### What to do
Below are records to reproduce in full; copy them exactly but keep the pictures out.

### Items from a dataset
# # # #

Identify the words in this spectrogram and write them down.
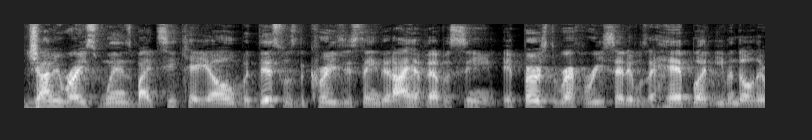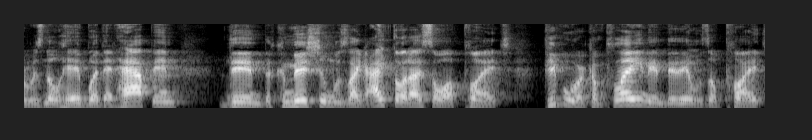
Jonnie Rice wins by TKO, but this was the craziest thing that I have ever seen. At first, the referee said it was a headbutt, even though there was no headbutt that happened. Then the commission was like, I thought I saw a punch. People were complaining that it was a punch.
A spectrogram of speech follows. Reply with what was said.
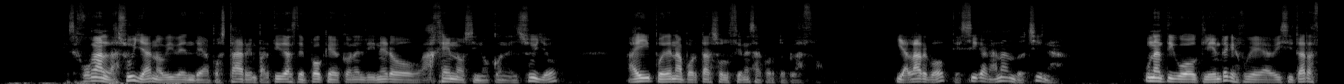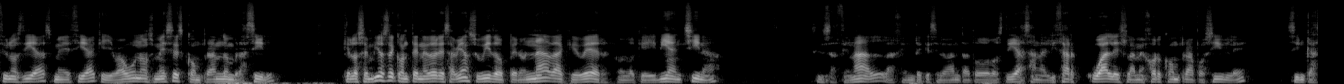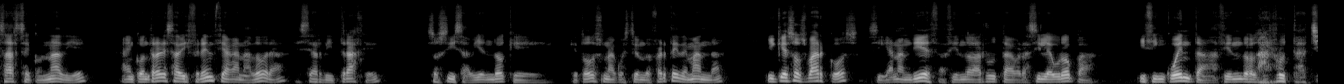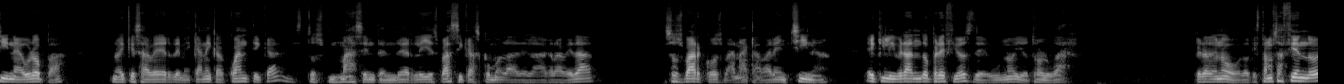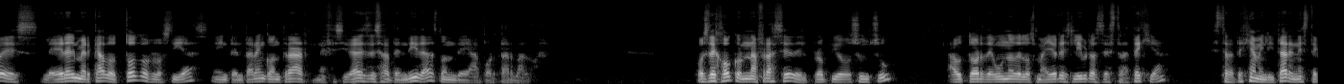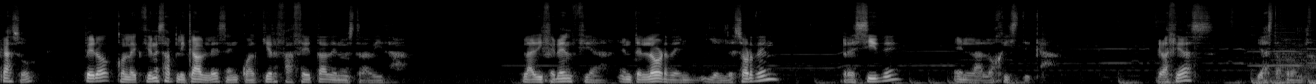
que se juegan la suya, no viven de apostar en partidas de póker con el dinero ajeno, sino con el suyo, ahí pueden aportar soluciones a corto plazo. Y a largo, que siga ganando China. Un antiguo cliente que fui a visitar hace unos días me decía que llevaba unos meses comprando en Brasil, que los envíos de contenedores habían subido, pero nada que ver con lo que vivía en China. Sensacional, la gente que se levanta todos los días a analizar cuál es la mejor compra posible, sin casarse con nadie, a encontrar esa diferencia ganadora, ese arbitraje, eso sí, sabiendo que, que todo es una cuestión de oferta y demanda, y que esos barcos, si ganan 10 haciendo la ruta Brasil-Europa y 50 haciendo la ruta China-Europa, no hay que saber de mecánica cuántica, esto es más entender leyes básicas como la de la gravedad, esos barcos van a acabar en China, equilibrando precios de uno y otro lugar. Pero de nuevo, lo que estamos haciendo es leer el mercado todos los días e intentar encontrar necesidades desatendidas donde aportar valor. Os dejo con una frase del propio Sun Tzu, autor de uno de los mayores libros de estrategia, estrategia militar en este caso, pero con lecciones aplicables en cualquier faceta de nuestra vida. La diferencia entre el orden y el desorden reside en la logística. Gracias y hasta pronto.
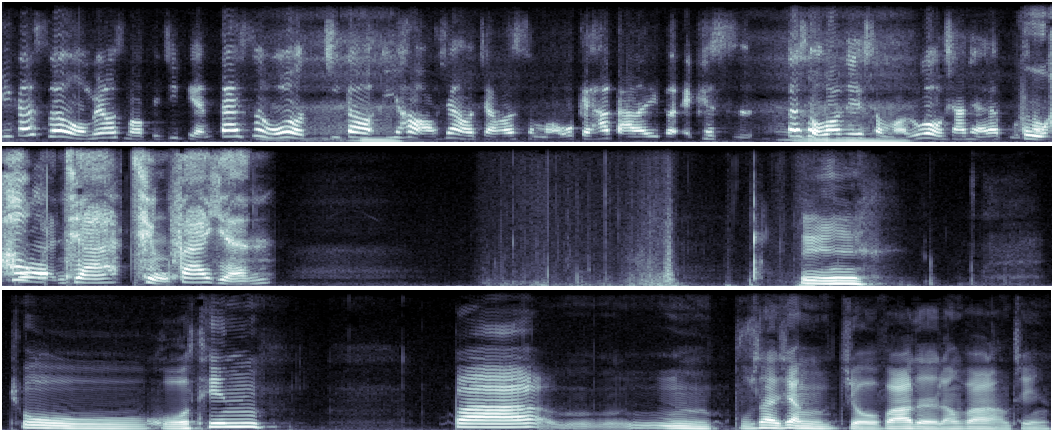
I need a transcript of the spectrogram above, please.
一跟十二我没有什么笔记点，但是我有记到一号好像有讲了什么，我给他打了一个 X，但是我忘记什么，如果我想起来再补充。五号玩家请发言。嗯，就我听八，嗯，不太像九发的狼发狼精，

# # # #

### Exercise result
Identify the words in this spectrogram and write them down.
Jonnie Rice wins by TKO, but this was the craziest thing that I have ever seen. At first, the referee said it was a headbutt, even though there was no headbutt that happened. Then the commission was like, I thought I saw a punch. People were complaining that it was a punch.
A spectrogram of speech follows. Reply with what was said.
que se juegan la suya, no viven de apostar en partidas de póker con el dinero ajeno, sino con el suyo, ahí pueden aportar soluciones a corto plazo. Y a largo, que siga ganando China. Un antiguo cliente que fui a visitar hace unos días me decía que llevaba unos meses comprando en Brasil, que los envíos de contenedores habían subido, pero nada que ver con lo que vivía en China. Sensacional, la gente que se levanta todos los días a analizar cuál es la mejor compra posible, sin casarse con nadie, a encontrar esa diferencia ganadora, ese arbitraje, eso sí, sabiendo que, que todo es una cuestión de oferta y demanda, y que esos barcos, si ganan 10 haciendo la ruta Brasil-Europa y 50 haciendo la ruta China-Europa, no hay que saber de mecánica cuántica, esto es más entender leyes básicas como la de la gravedad, esos barcos van a acabar en China, equilibrando precios de uno y otro lugar. Pero de nuevo, lo que estamos haciendo es leer el mercado todos los días e intentar encontrar necesidades desatendidas donde aportar valor. Os dejo con una frase del propio Sun Tzu, autor de uno de los mayores libros de estrategia, estrategia militar en este caso, pero con lecciones aplicables en cualquier faceta de nuestra vida. La diferencia entre el orden y el desorden reside en la logística. Gracias y hasta pronto.
I need a transcript of the spectrogram above, please.
一跟十二我没有什么笔记点，但是我有记到一号好像有讲了什么，我给他打了一个 X，但是我忘记什么，如果我想起来再补充。五号玩家请发言。嗯，就我听八，嗯，不太像九发的狼发狼精，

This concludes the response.